■ **EXERCISE DETAILS**:
In your copy, repeat each record exactly and include no pictures.

■ **EXTRACTED ENTRIES**:
↓↓↓

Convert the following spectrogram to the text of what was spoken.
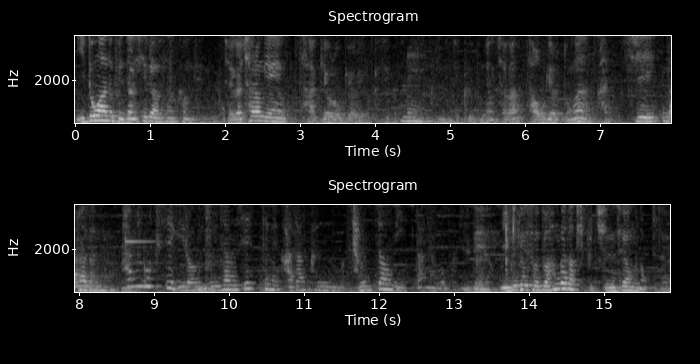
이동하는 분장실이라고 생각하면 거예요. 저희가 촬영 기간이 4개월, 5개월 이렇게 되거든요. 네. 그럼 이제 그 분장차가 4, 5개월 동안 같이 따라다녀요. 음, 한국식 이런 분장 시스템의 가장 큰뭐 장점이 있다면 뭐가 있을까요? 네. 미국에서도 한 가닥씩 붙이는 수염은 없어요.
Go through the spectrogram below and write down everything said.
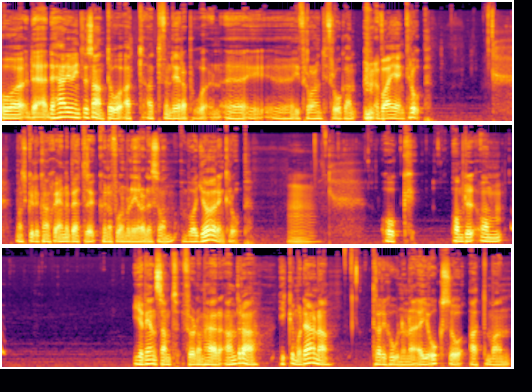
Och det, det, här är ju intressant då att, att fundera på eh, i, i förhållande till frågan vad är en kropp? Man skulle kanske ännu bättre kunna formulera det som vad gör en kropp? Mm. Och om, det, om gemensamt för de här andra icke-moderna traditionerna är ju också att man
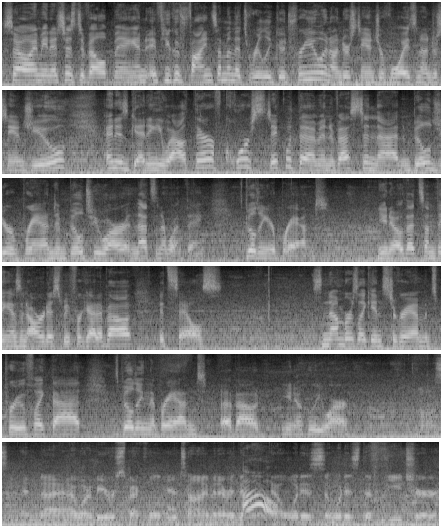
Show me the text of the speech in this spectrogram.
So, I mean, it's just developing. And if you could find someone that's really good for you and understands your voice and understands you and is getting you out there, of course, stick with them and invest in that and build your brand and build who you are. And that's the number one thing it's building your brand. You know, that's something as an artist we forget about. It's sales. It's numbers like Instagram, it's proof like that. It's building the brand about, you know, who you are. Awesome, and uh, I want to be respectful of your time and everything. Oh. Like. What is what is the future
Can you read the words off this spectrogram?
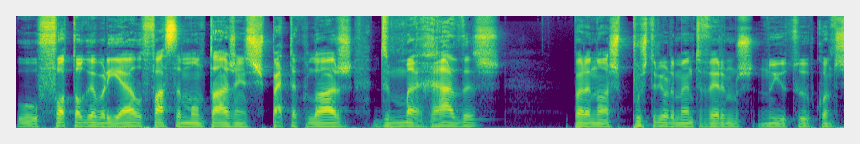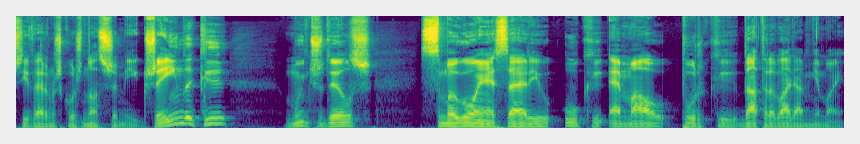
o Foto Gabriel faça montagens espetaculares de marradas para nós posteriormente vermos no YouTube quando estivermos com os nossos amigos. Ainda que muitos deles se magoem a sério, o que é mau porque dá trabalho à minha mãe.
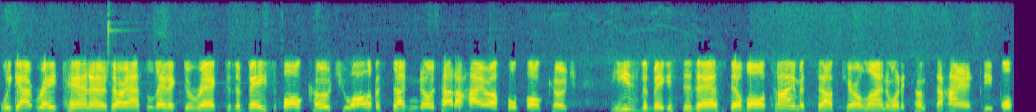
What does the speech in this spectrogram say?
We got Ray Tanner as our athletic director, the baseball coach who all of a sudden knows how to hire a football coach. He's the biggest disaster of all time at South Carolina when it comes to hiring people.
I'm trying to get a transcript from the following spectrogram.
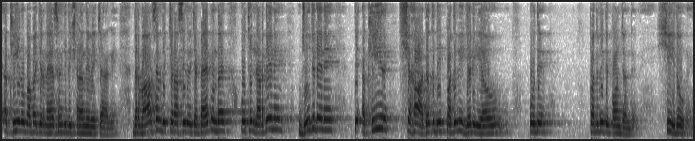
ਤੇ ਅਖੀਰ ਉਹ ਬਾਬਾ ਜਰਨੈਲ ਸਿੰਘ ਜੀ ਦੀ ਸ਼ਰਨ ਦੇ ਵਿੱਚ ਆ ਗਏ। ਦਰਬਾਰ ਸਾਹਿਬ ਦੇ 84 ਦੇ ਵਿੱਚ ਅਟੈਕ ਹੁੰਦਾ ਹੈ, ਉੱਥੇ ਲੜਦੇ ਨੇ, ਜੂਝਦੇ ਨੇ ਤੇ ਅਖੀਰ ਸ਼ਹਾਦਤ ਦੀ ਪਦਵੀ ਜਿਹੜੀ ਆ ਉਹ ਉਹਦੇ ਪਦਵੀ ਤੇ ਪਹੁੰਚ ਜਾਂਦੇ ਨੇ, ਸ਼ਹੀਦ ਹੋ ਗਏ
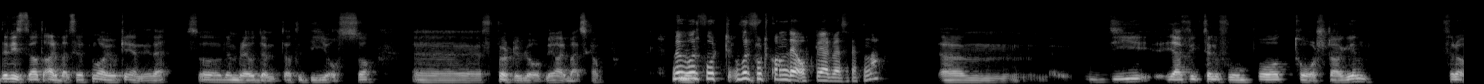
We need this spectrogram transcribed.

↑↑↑

■ **RESPONSE**:
Convert the following spectrogram to the text of what was spoken.
이동하는 분장실이라고 생각하면 거예요. 저희가 촬영 기간이 4개월, 5개월 이렇게 되거든요. 네. 그럼 이제 그 분장차가 4, 5개월 동안 같이 따라다녀요. 음, 한국식 이런 분장 시스템의 가장 큰뭐 장점이 있다면 뭐가 있을까요? 네. 미국에서도 한 가닥씩 붙이는 수염은 없어요.
Go through the spectrogram below and write down everything said.
Och det, det, här är ju intressant då att, att fundera på eh, i, i förhållande till frågan vad är en kropp? Man skulle kanske ännu bättre kunna formulera det som vad gör en kropp? Mm. Och om, det, om gemensamt för de här andra icke-moderna traditionerna är ju också att man
Show me the text of the speech in this spectrogram.
So, I mean, it's just developing. And if you could find someone that's really good for you and understands your voice and understands you and is getting you out there, of course, stick with them and invest in that and build your brand and build who you are. And that's the number one thing it's building your brand. You know, that's something as an artist we forget about. It's sales. It's numbers like Instagram, it's proof like that. It's building the brand about, you know, who you are. Awesome, and uh, I want to be respectful of your time and everything. Oh. Like. What is what is the future
Can you read the words off this spectrogram?
o Foto Gabriel faça montagens espetaculares de marradas para nós posteriormente vermos no YouTube quando estivermos com os nossos amigos. Ainda que muitos deles se magoem a sério, o que é mau porque dá trabalho à minha mãe.
What does the speech in this spectrogram say?
We got Ray Tanner as our athletic director, the baseball coach who all of a sudden knows how to hire a football coach. He's the biggest disaster of all time at South Carolina when it comes to hiring people.
I'm trying to get a transcript from the following spectrogram.
ਤੇ ਅਖੀਰ ਉਹ ਬਾਬਾ ਜਰਨੈਲ ਸਿੰਘ ਜੀ ਦੀ ਸ਼ਰਨ ਦੇ ਵਿੱਚ ਆ ਗਏ। ਦਰਬਾਰ ਸਾਹਿਬ ਦੇ 84 ਦੇ ਵਿੱਚ ਅਟੈਕ ਹੁੰਦਾ ਹੈ, ਉੱਥੇ ਲੜਦੇ ਨੇ, ਜੂਝਦੇ ਨੇ ਤੇ ਅਖੀਰ ਸ਼ਹਾਦਤ ਦੀ ਪਦਵੀ ਜਿਹੜੀ ਆ ਉਹ ਉਹਦੇ ਪਦਵੀ ਤੇ ਪਹੁੰਚ ਜਾਂਦੇ ਨੇ, ਸ਼ਹੀਦ ਹੋ ਗਏ
We need this spectrogram transcribed.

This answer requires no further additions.